The film is based on the real life of Harvey Pekar, a lonely hospital file clerk by day, and a lonelier record and comic book collector by night. A chance meeting with fellow comic hound Robert Crumb in Cleveland in the 1960s led to Pekar creating his own underground comic book, despite never drawing more than the most rudimentary stick figure himself. Pekar was a living thought bubble, cataloging the nagging irritations, diminished dreams and desperate cries of life's minor characters. Which, come to think of it, comprise the vast majority of the world. Crumb and other notable artists turned Pekar's melancholic humor into the ongoing comic book "American Splendor" which afforded Pekar all the fame and fortune America grants its underground comic writers.

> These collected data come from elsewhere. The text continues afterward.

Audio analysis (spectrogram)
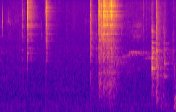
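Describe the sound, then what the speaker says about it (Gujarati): A knife cutting raw mango into pieces for a sweet Gujarati mango pickle, giving a few sharp, close clicks and scraping strokes on a board, some single and some in short clusters, with no talking. "તો કેરીના ટુકડા કરી લે."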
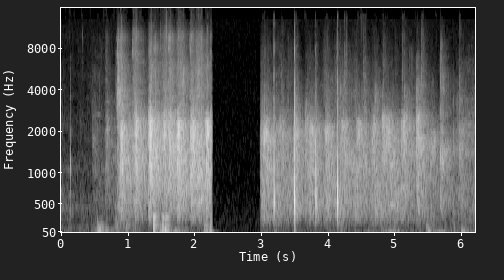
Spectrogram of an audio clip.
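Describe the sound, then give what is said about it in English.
An audience claps in a dense, steady patter that swells quickly, cuts out briefly, then resumes a little softer with a few sharper individual claps standing out. No one speaks. “I appreciate y'all clapping because I was fixing to ask you to if you didn't.”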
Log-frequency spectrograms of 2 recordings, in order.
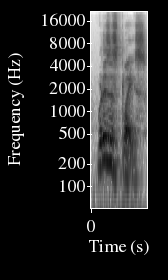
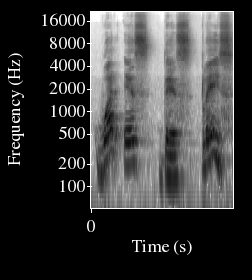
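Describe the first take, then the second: First: The th in 'this' is blended away. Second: The th in 'this' is clearly pronounced. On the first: "Não tem nada a ver com" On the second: "isso que está escrito"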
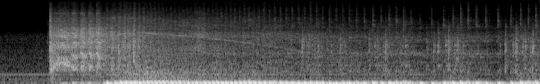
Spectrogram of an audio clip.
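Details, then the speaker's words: Ferrari 348, first start after engine-out timing belt major service: cranking catches into rough, uneven low rumble that surges and stumbles; starting but not really running; right side running rich with smoke, possibly swapped wiring harness suspected. "I mean, it's starting, but not really starting."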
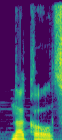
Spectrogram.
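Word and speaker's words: knuckles: इसको हम साइलेंट रखेंगे क्रैकिंग द नकल्स उंगलियां चटकाना ऑलराइट फ्रेंड्स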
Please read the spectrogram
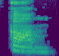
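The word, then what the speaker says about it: calm: Fifth है my mind is काम, L silent है, काम एंड फोकस्ड।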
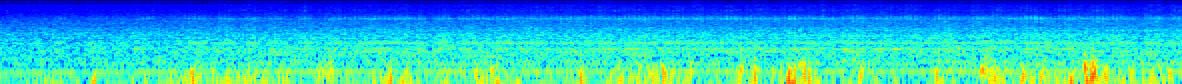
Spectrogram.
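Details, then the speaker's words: Window fan running on its high speed setting after disassembly and knob repair: a steady low buzz and hum, even and unchanging. The high setting was always loud and buzzy and still makes the same noise; the switch now works. "and it's that one left making that in the same noise but at least the switch works so I guess that's how you do that"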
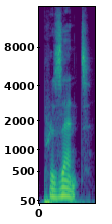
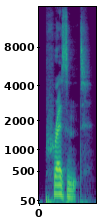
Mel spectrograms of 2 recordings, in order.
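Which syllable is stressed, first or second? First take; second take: second; first. First: The stress is on the second syllable. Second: The stress is on the first syllable. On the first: It is used as a verb. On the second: It is used as a noun.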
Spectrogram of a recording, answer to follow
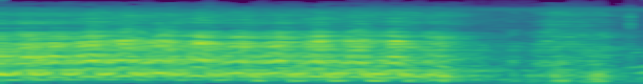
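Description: A horse whinnying: one loud whinny with a quavering pitch, lasting a little under two seconds, that fades out just before the end.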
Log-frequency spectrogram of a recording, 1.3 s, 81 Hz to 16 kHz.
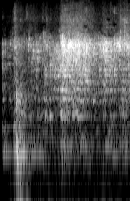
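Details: Mansfield elongated toilet that came with a house built in 2001, before replacement: a loud rushing gush of water that settles into a steady swirl and drain. An ordinary, healthy gravity flush.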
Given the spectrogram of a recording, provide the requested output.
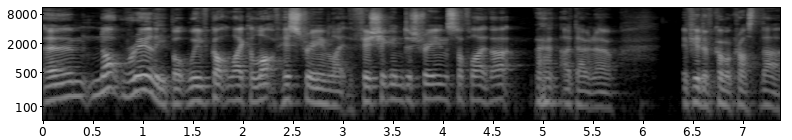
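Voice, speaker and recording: A man talks with a Lincolnshire accent at a medium pitch. His pace is fairly quick and his intonation lively. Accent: northern English (Lincolnshire). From Grimsby, northern England. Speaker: podcast host. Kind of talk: casual interview chat. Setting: live video stream.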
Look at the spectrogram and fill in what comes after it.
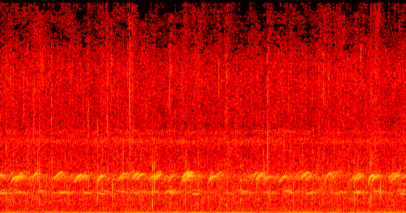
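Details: Several coqui frogs chorusing in tropical rain on Hawaii's Big Island; bright, short upslurred chirps come in a steady run, set against rain hiss and sharp drop impacts.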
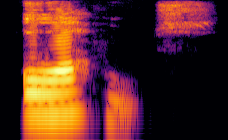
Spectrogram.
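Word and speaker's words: Aarhus: is the double a the double a is pronounced like the danish vowel so for example the lovely city you're in is not called ahus it's or whose and another danish city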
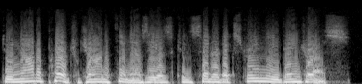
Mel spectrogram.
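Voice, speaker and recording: A man reading a scripted emergency alert as an announcer, in a measured, even manner through lists and warnings. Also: mid-range voice, no echo, poor audio.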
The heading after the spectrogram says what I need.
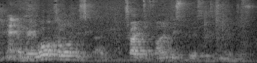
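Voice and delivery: normal talking voice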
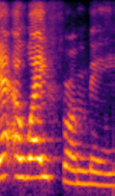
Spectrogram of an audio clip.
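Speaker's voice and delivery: put-on Cockney accent. Showing how they once spoke when going for film, in a Cockney accent. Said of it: "like that Cockney accent".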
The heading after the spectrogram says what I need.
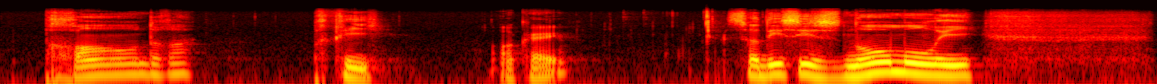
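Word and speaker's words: pris: And then prendre, so e-n-d-r-e will give es, prix, okay. Same thing here, you don't pronounce the final s, okay.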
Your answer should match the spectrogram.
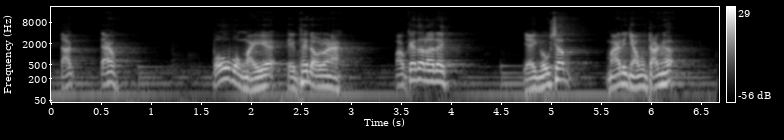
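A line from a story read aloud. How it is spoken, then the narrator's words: Joyful shout. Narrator (Vietnamese): Nó mừng trở hét lên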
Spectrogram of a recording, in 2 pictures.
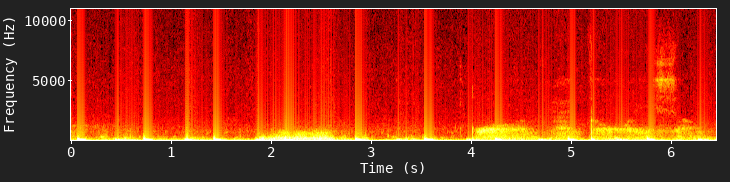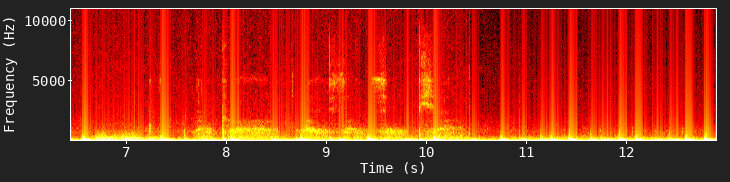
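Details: ASMR recording: steady low thumping heartbeat, roughly 85 to 90 beats a minute, under soft breathing and mouth sounds; heartbeat.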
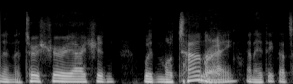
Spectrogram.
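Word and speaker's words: Mottainai: my group does is uh um I gotta pronounce this m motan m o TT a i n a i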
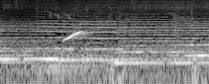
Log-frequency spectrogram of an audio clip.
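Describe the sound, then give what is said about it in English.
A horse is summoned in a video game set in Rivendell: a quick rising whistle-like chirp cuts over a steady bed of sustained, droning musical tones, with no talking. “Calling my horse.”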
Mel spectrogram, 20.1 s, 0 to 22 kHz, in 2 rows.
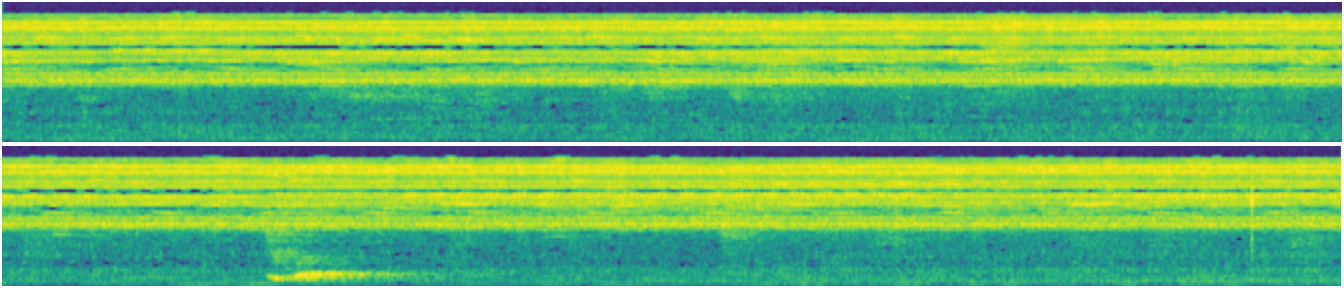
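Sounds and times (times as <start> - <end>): background hiss: 0.0 - 20.0.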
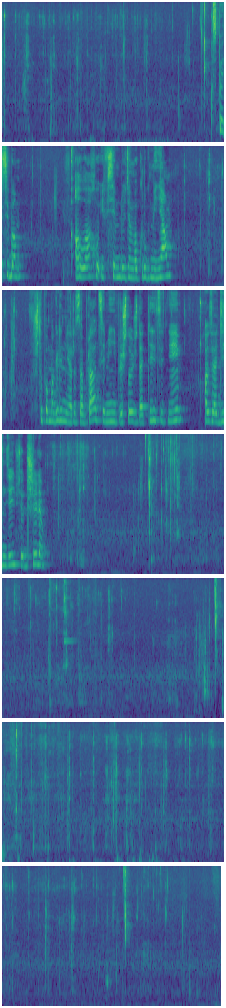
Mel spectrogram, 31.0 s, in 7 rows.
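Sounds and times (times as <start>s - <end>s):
biting and chewing crusty bread: 0.0s - 4.1s, 14.4s - 20.2s, 21.2s - 30.5s.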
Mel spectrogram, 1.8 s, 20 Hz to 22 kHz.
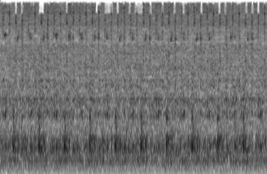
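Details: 2002 Honda CR-V on 10W40 oil at idle: sharp light metallic ticking, roughly eight per second, steady over idle; valvetrain-type tick, cause unknown.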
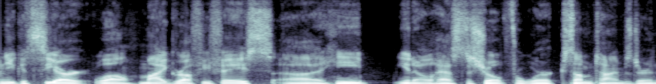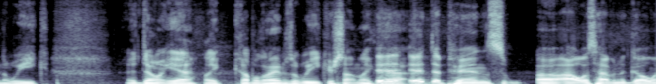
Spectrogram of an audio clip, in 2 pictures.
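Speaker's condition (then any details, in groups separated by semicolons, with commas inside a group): No condition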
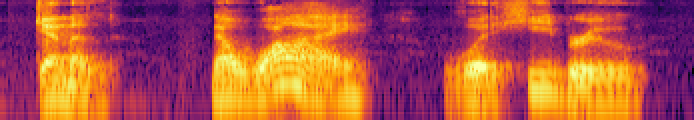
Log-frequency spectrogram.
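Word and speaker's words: גימל: It's actually pronounced Gemel.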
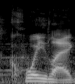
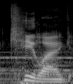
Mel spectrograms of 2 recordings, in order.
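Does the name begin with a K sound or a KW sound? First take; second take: KW; K. First: The name begins with a KW sound. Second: The name begins with a plain K sound. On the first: This is how most other people say it. "everyone else refers to as Quelaag" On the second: This is the speaker's personal way of saying it. "my pronunciation of Quelaag"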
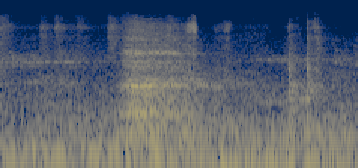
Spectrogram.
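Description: A short gasp of breath about a second in, over quiet room tone.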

In other words, despite a National Book Award and appearances on Late Night with David Letterman, Harvey Pekar didnít quit his day job.

You could accuse the film of not quite knowing how to approach itís subject. Or you can congratulate filmmakers Shari Springer Berman and Robert Pulcini for throwing caution to the wind and letting American Splendor attack every convention. We have the real life Harvey Pekar speaking to us on camera. We have actor Paul Giamatti playing Pekar as a dramatic role. We have line drawings of Pekar - or is it Giamatti? - interacting with live characters like a comic book inlay. And we have Harvey Pekar talking about how the film they are in the process of filming might change his real life. There are comic book thought bubbles that come out of Giamatti's head, including the line "Iím desperately lonely and horny as hell" as a waitress in a bleak diner pours him a cup of coffee. American Splendor wallows in lonely, bleak, desperation to the point of affection. Even when Harvey finds something resembling love in a fellow comic book fan, hypochondriac and devout misfit Joyce Brabner, played by Hope Davis, it's bathed in the resignation that misery loves company. Who else could live with these people but each other?

Throw in Giamatti playing Pekar getting cancer and you've got the cherry on a very glum sundae. Except that itís not. Giamatti and Davis are having a riot with their characters. The real life Pekar struggles unsuccessfully to contain his grin when interviewed. The filmmakers are there for Pekar's going away party as he finally leaves his file clerk job at the hospital, and it's a warm little affair, full of both hope for the future and acknowledgement of thousands of files well-filed.

American Splendor is an odd little story with a lot of moving parts. But the sum of those parts makes a surprisingly invigorating film.
More Information:
American Splendor
US - 2003